▶ [Task objective]
The expected answer is the data below, printed verbatim without its pictures.

▶ [Records to process]
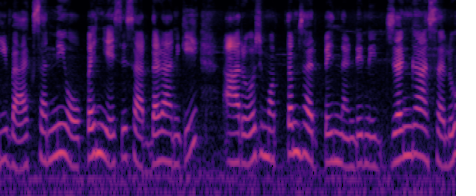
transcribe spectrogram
ఈ బ్యాగ్స్ అన్నీ ఓపెన్ చేసి సర్దడానికి ఆ రోజు మొత్తం సరిపోయిందండి. నిజంగా అసలు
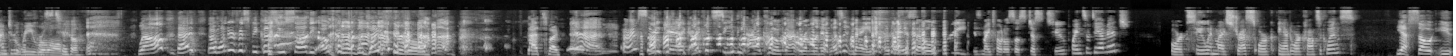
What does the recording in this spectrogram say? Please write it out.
I'm doing re-roll. a plus two. Well, that, I wonder if it's because you saw the outcome of the dice you rolled. That's fine. Yeah. I'm psychic. I could see the outcome of that roll, and it wasn't nice. Okay, so three is my total. So it's just two points of damage, or two in my stress or and or consequence. Yes, so you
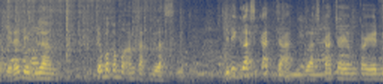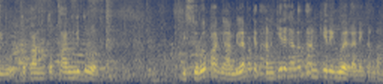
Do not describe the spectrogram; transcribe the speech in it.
akhirnya dia bilang coba kamu angkat gelas itu. Jadi gelas kaca gelas kaca yang kayak di tukang-tukang gitu loh. Disuruh pak ngambilnya pakai tangan kiri karena tangan kiri gue kan yang kena.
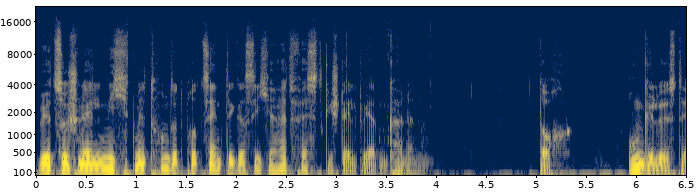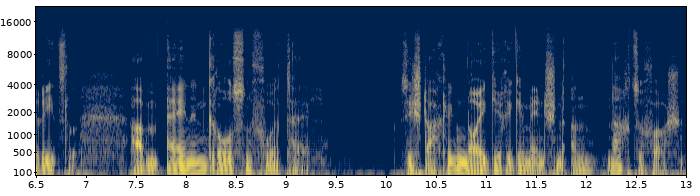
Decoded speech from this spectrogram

▶ [Output of the exercise]
transcribe spectrogram
ఈ బ్యాగ్స్ అన్నీ ఓపెన్ చేసి సర్దడానికి ఆ రోజు మొత్తం సరిపోయిందండి. నిజంగా అసలు
What does the recording in this spectrogram say? Please write it out.
I'm doing re-roll. a plus two. Well, that, I wonder if it's because you saw the outcome of the dice you rolled. That's fine. Yeah. I'm psychic. I could see the outcome of that roll, and it wasn't nice. Okay, so three is my total. So it's just two points of damage, or two in my stress or and or consequence. Yes, so you
Do not describe the spectrogram; transcribe the speech in it.
akhirnya dia bilang coba kamu angkat gelas itu. Jadi gelas kaca gelas kaca yang kayak di tukang-tukang gitu loh. Disuruh pak ngambilnya pakai tangan kiri karena tangan kiri gue kan yang kena.
Decoded speech from this spectrogram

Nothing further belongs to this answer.